##### Material for this exercise #####

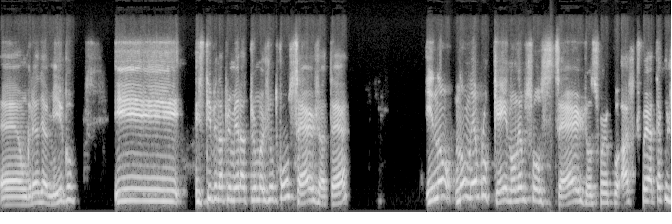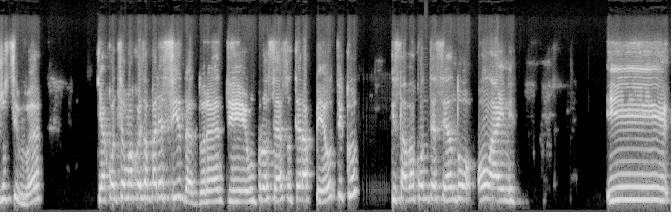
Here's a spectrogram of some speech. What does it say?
É um grande amigo. E estive na primeira turma junto com o Sérgio até. E não, não lembro quem, não lembro se foi o Sérgio, ou se foi, acho que foi até com o Justivan, que aconteceu uma coisa parecida durante um processo terapêutico que estava acontecendo online. E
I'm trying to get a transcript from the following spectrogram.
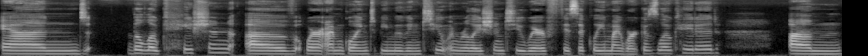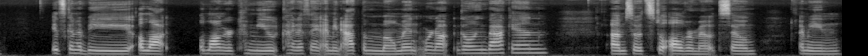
and the location of where I'm going to be moving to in relation to where physically my work is located, um, it's going to be a lot a longer commute kind of thing. I mean, at the moment, we're not going back in, um, so it's still all remote. So, I mean,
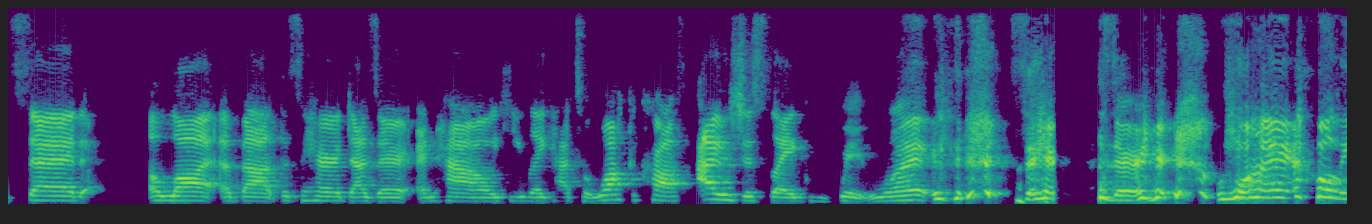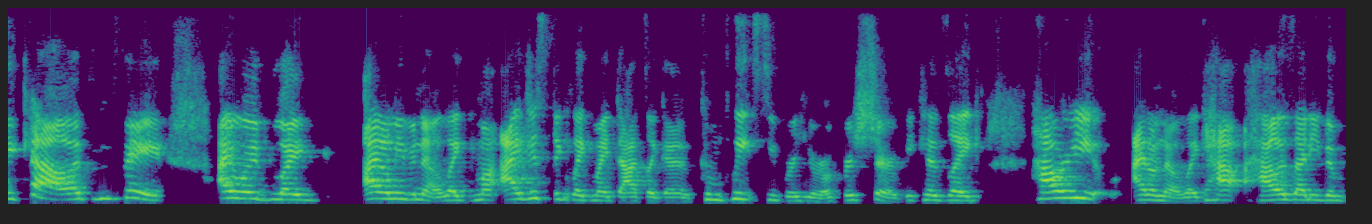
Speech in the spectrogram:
said a lot about the Sahara Desert and how he like had to walk across. I was just like, wait, what? Sahara Desert? what? Holy cow, that's insane. I would like I don't even know. Like my, I just think like my dad's like a complete superhero for sure. Because like, how are you? I don't know. Like how how is that even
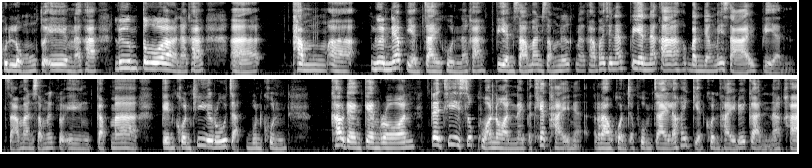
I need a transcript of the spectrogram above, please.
คุณหลงตัวเองนะคะ ลืมตัวนะคะทำเงินเนี่ยเปลี่ยนใจคุณนะคะ เปลี่ยนสามัญสำนึกนะคะ เพราะฉะนั้นเปลี่ยนนะคะ มันยังไม่สายเปลี่ยนสามัญสำนึกตัวเองกลับมาเป็นคนที่รู้จักบุญคุณ ข้าวแดงแกงร้อนได้ที่ซุกหัวนอนในประเทศไทยเนี่ยเราควรจะภูมิใจแล้วให้เกียรติคนไทยด้วยกันนะคะ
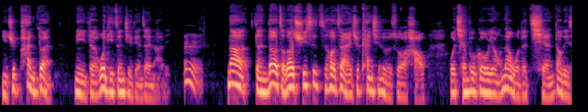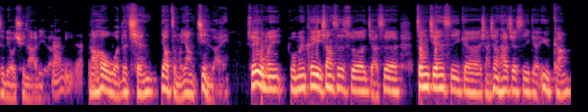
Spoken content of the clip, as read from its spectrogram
你去判断你的问题症结点在哪里。嗯那等到找到趋势之后，再来去看清楚说，好，我钱不够用，那我的钱到底是流去哪里了？哪里的？然后我的钱要怎么样进来？所以，我们我们可以像是说，假设中间是一个，想象它就是一个浴缸，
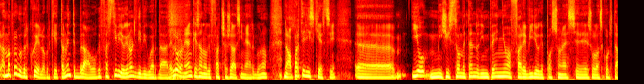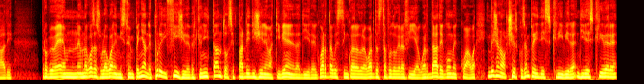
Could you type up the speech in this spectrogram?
per- ma proprio per quello, perché è talmente bravo che fa sti video che non li devi guardare. Loro neanche sanno che faccia c'ha Sinergo, no? No, a parte gli scherzi, eh, io mi ci sto mettendo d'impegno a fare video che possono essere solo ascoltati. Proprio è, un- è una cosa sulla quale mi sto impegnando, è pure difficile perché ogni tanto se parli di cinema ti viene da dire guarda questa inquadratura, guarda questa fotografia, guardate come qua. gua-". Invece no, cerco sempre di descrivere, di descrivere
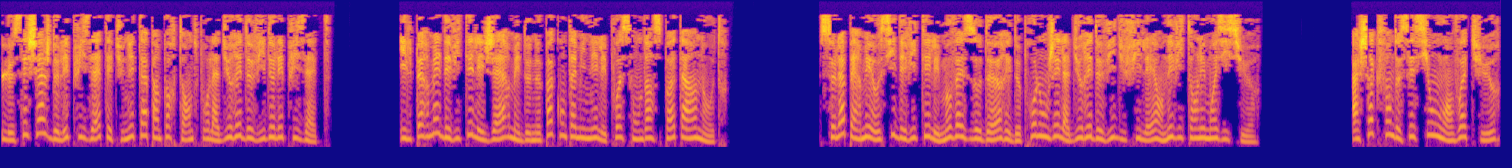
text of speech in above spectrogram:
Le séchage de l'épuisette est une étape importante pour la durée de vie de l'épuisette. Il permet d'éviter les germes et de ne pas contaminer les poissons d'un spot à un autre. Cela permet aussi d'éviter les mauvaises odeurs et de prolonger la durée de vie du filet en évitant les moisissures. À chaque fin de session ou en voiture,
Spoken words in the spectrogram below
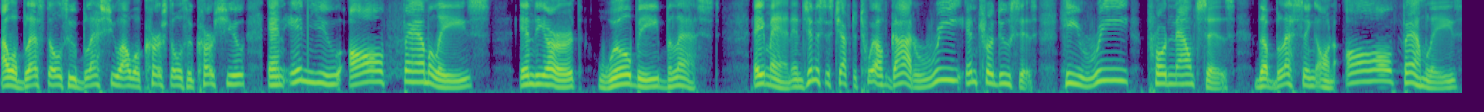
I will bless those who bless you. I will curse those who curse you. And in you, all families in the earth will be blessed. Amen. In Genesis chapter 12, God reintroduces, He repronounces the blessing on all families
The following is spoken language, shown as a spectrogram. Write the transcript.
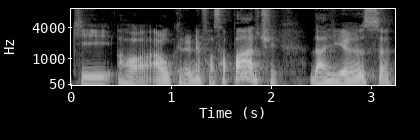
que a, a Ucrânia faça parte da aliança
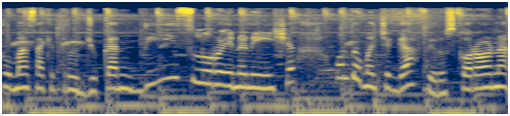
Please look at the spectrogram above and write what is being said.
rumah sakit rujukan di seluruh Indonesia untuk mencegah virus corona.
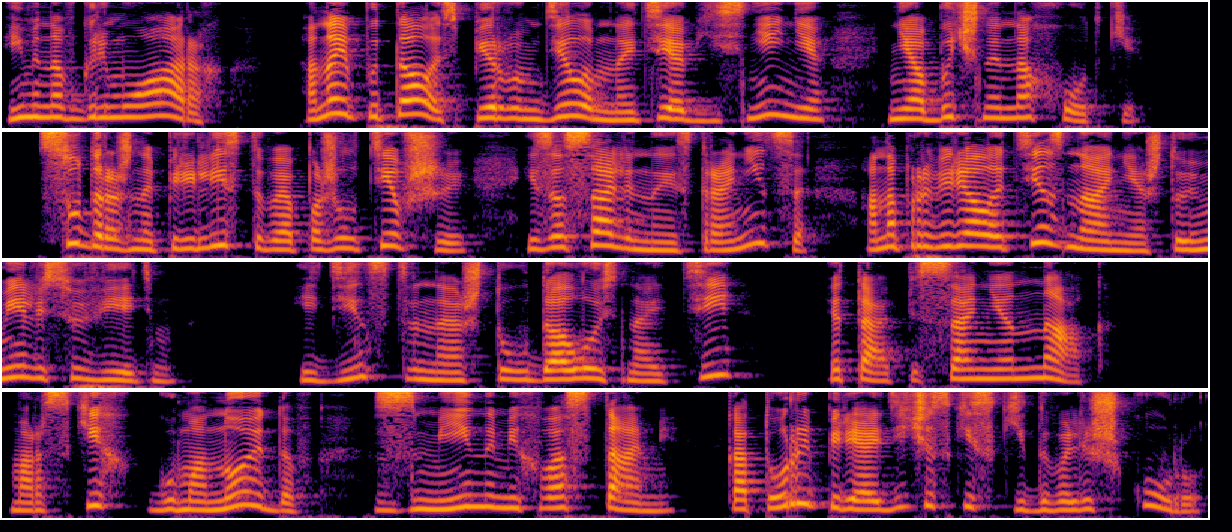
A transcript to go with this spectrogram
Именно в гримуарах она и пыталась первым делом найти объяснение необычной находки. Судорожно перелистывая пожелтевшие и засаленные страницы, она проверяла те знания, что имелись у ведьм. Единственное, что удалось найти, это описание наг, морских гуманоидов с змеиными хвостами, которые периодически скидывали шкуру.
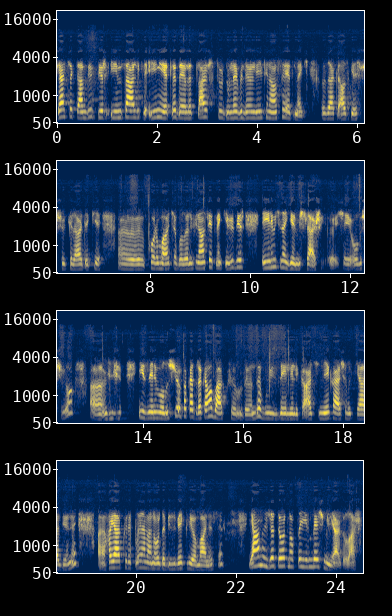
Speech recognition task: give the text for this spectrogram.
gerçekten büyük bir iyimserlikle, iyi niyetle devletler sürdürülebilirliği finanse etmek, özellikle az gelişmiş ülkelerdeki e, koruma çabalarını finanse etmek gibi bir eğilim içine girmişler e, şey oluşuyor, e, izlenim oluşuyor. Fakat rakama bakıldığında bu %50'lik artışın neye karşılık geldiğini e, hayal kırıklığı hemen orada bizi bekliyor maalesef. Yalnızca 4.25 milyar dolar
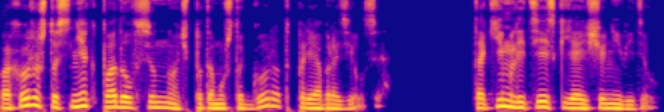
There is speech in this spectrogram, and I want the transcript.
Похоже, что снег падал всю ночь, потому что город преобразился. Таким Литейск я еще не видел.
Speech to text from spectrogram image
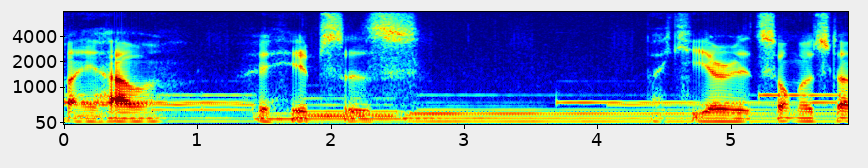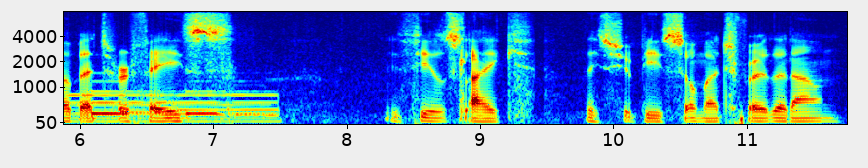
Funny how her hips is like here, it's almost up at her face. It feels like they should be so much further down.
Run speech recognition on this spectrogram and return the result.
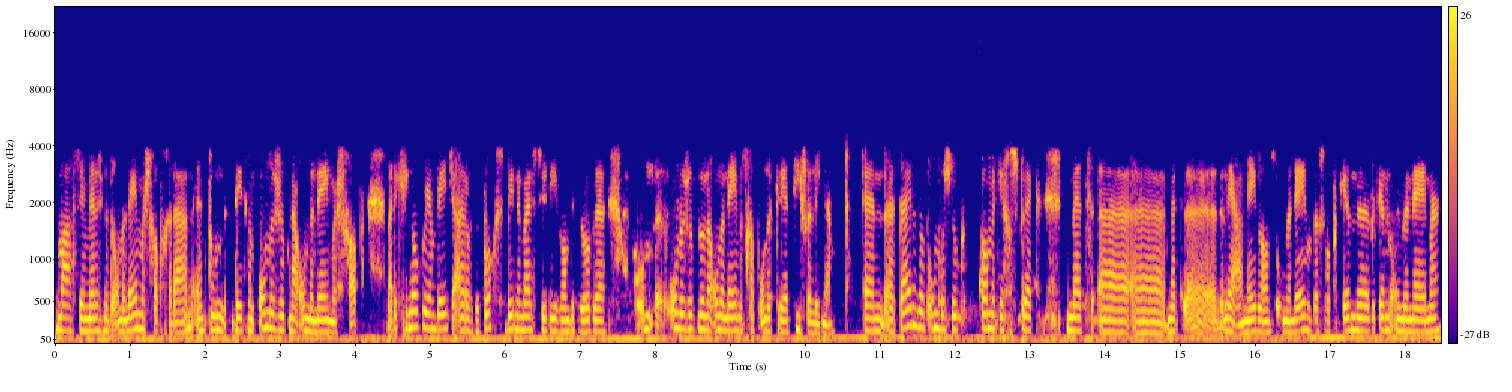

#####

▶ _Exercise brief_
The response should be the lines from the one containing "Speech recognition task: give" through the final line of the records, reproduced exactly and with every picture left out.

▶ _Reply to the exercise_
Speech recognition task: give the text for this spectrogram.
gerçekten büyük bir iyimserlikle, iyi niyetle devletler sürdürülebilirliği finanse etmek, özellikle az gelişmiş ülkelerdeki e, koruma çabalarını finanse etmek gibi bir eğilim içine girmişler e, şey oluşuyor, e, izlenim oluşuyor. Fakat rakama bakıldığında bu %50'lik artışın neye karşılık geldiğini e, hayal kırıklığı hemen orada bizi bekliyor maalesef. Yalnızca 4.25 milyar dolar
There is speech in this spectrogram, and I want the transcript.
Похоже, что снег падал всю ночь, потому что город преобразился. Таким Литейск я еще не видел.
Speech to text from spectrogram image
Funny how her hips is like here, it's almost up at her face. It feels like they should be so much further down.
Run speech recognition on this spectrogram and return the result.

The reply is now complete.